So it looks like The Awl is no more. Another blog bites the dust.
The Awl started in 2009, originally some folks who left The Gawker and decided to do their own thing from their apartment in Brooklyn or whatever. It was a general culture blog, with emphasis on New York City, and a bit more about new media, comedy, and technology or online life, with a wry and sarcastic sense of humor, and less of an emphasis on the usual celebrity stuff that drags down a lifestyle blog.
I don’t remember how I got hooked on it — maybe some cross-posting from Boing-Boing or Wired or something. But I started following it religiously in 2010 or 2011, reading every day, commenting frequently, sometimes deep-drilling on research when I read a story that interested me. And I always kept it on my distant radar that I’d try to write something to publish there, some nonfiction or memoir piece, maybe a smarmy cultural analysis thing, I don’t know.
I think one thing that did come out of that was that in that 2011, 2012 timeframe, I blogged a lot more here, and was probably influenced by The Awl to write more article-like things. That always happens, through osmosis or kleptomania, maybe a mix of both. I was writing a lot in general then, trying to find a way to restart a mostly-dormant writing career that hadn’t released a real book since 2002. I didn’t want to be a journalist, didn’t want to fall into that “new media” category or anything, but it shows in a lot of my writing here that I was influenced heavily by that. (Go read an old post like The Death of Death and tell me I wasn’t reading The Awl when I wrote that.)

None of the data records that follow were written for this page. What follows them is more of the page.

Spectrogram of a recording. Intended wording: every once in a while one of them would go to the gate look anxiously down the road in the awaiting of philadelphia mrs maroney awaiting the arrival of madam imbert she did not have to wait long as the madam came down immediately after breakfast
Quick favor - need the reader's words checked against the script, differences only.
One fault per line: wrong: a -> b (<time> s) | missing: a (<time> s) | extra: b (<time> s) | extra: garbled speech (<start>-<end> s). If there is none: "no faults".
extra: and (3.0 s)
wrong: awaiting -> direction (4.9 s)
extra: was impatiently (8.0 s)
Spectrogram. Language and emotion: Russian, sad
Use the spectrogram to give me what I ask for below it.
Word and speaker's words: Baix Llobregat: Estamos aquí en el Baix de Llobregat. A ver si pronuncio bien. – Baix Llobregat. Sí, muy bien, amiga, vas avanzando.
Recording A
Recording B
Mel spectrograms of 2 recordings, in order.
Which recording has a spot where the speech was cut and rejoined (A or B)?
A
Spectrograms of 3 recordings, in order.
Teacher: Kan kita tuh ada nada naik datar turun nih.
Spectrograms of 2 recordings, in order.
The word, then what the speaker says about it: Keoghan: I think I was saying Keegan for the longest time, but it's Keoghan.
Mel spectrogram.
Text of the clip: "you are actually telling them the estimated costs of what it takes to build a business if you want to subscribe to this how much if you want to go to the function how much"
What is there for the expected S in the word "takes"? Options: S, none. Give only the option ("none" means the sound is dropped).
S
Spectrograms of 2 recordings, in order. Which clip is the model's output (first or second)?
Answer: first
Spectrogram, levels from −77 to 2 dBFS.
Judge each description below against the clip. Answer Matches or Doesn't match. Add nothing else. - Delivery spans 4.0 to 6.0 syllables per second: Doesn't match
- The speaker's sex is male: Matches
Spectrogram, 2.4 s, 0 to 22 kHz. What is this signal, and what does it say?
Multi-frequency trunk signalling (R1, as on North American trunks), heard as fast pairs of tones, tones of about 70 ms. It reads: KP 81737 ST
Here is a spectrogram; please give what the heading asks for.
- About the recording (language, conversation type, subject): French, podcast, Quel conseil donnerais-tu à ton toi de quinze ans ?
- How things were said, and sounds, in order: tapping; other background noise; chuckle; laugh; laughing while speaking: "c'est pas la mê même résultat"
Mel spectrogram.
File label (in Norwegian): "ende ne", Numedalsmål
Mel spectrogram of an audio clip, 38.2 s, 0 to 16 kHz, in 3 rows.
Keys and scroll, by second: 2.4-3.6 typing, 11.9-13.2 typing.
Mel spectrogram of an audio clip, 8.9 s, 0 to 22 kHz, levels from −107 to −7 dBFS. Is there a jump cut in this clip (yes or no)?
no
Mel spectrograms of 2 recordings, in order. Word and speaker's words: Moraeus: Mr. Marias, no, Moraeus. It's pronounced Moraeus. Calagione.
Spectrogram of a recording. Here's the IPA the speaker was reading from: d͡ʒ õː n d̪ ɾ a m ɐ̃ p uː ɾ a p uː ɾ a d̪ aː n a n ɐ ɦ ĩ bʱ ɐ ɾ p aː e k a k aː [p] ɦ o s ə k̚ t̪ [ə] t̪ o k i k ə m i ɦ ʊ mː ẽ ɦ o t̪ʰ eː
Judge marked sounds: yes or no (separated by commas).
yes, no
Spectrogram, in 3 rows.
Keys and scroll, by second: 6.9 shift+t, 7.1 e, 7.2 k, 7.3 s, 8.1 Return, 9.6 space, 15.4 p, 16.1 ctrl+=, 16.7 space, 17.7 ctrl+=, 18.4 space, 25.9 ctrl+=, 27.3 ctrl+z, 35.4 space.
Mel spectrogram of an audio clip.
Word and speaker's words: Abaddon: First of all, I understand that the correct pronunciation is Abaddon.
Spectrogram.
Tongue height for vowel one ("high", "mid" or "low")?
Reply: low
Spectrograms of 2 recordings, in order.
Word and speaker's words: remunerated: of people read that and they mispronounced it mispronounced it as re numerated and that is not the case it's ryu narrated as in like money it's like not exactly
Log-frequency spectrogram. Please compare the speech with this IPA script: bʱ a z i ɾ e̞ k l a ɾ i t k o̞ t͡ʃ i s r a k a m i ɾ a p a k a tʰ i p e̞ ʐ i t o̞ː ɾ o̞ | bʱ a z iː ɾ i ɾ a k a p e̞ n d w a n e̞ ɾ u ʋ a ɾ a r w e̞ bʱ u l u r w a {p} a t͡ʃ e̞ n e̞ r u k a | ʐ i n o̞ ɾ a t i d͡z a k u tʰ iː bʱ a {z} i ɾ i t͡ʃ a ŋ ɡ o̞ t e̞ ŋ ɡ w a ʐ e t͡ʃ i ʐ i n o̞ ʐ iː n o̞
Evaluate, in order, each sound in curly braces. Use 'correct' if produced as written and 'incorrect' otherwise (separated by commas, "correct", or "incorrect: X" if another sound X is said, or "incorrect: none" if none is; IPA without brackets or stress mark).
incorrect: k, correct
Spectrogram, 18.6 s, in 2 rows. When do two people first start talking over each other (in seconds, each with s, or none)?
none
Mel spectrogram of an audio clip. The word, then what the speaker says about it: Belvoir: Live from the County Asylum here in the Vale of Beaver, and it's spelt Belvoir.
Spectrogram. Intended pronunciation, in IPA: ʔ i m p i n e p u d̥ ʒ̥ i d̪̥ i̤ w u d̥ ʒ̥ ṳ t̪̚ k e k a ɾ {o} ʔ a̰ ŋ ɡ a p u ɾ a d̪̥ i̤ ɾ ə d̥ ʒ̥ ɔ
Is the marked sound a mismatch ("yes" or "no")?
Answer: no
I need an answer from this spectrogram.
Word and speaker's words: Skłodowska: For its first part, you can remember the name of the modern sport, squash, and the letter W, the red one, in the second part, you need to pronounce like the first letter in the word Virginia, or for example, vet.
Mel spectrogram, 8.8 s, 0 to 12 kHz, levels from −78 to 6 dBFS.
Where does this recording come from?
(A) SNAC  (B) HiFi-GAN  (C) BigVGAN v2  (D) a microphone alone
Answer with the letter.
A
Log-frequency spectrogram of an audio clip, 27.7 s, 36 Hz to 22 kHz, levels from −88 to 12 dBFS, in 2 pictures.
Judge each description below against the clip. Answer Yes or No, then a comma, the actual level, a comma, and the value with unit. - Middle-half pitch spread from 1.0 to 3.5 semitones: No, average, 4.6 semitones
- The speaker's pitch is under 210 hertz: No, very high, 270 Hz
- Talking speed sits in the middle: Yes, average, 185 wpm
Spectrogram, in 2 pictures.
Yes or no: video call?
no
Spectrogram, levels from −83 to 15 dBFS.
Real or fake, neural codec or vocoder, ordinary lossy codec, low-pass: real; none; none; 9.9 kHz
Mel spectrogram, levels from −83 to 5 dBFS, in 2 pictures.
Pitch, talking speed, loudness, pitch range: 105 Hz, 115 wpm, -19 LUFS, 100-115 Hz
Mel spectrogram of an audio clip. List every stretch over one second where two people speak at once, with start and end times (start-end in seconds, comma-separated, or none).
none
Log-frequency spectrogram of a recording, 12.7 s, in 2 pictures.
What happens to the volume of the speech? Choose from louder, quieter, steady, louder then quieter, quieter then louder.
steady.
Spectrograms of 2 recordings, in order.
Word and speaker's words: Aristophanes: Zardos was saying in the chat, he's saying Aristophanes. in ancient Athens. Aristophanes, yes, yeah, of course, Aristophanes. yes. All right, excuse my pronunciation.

Another big takeaway for me as I think back over the last ten years of The Awl is how it fed some need to be a New York expatriate, in a weird way. I left Manhattan four or five years before that, which is six lifetimes in New York time, but I had some distant nostalgia for the city then. Magnify this even further by the fact that I started remotely working for a New York company in 2010, and would occasionally find myself in town again, but would also virtually be in the city every day. Reading stories about the hyper-gentrification and strange politics and book gossip and the struggles of living on The Big Smear partly satisfied that need for me, at least a little.
Like all online properties, The Awl got stupid at one point a few years ago, either flipped ownership or editors or something, and the ensuing reboot just wasn’t as interesting to me. I stuck with it when I could, but it no longer became a daily read. Some of this was just the way blogs changed over time: long reads became one-page reads; articles became listicles; opinion pieces became link-bait topics. Things slowly morphed as ads dominated page layout, comment sections vanished, and it went from being a bunch of cool kids exchanging smarmy jokes to a… well, whatever it became. Not really a blog anymore.
I’ve been in my head a lot lately about what’s going to happen when Facebook dies – that’s another article I’ve been meaning to write for a bit. And it makes me think a lot about the cycle of life of these web properties, like SomethingAwful or Fark or Digg or whatever. I know there are things that I used to use daily and then somehow abandoned, and I always wonder why they lost critical mass with me, and with everybody. When did everyone make a conscious decision to stop using MySpace? Was it because Facebook was so much better, or was it because everyone else stopped using it?
And it makes me think a lot about what the next thing will be. I am trying to make more of a conscious effort to blog here, because I will always have this blog, and can always keep going. But I’m shouting into the darkness here, and there’s no network around this, no way for me to follow others, draw in new readers, find like minds, or whatever. This is a single silo, connected to nothing. That’s fine by me, but it’s not the solution for others. Other people won’t blog. They aren’t idiots like me.
And I don’t know shit about how to make money on this, and I never run ads here or strategize some grand scheme, like picking focused topics and trending keywords and how to flip these posts into a book proposal that will get me a deal, blah blah blah. This also is not a way for me to sell books — my writing here is much different than the writing in my books, and I’m a horrible marketer, so who knows what works. So I can’t pull the “I made a million dollars blogging and you can too!” scheme to get the rest of you creative and interesting folks to entertain me by writing your own blogs.
But yeah — the death of a blog like The Awl makes me think the trend is going in the wrong direction, and that’s frustrating. I feel like I have the lifelong dream of opening an indoor shopping mall in the Midwest, then getting in the car and cruising around the dying remains of the malls of Indiana and Ohio and Pennsylvania. It’s depressing. It makes me wonder what is next.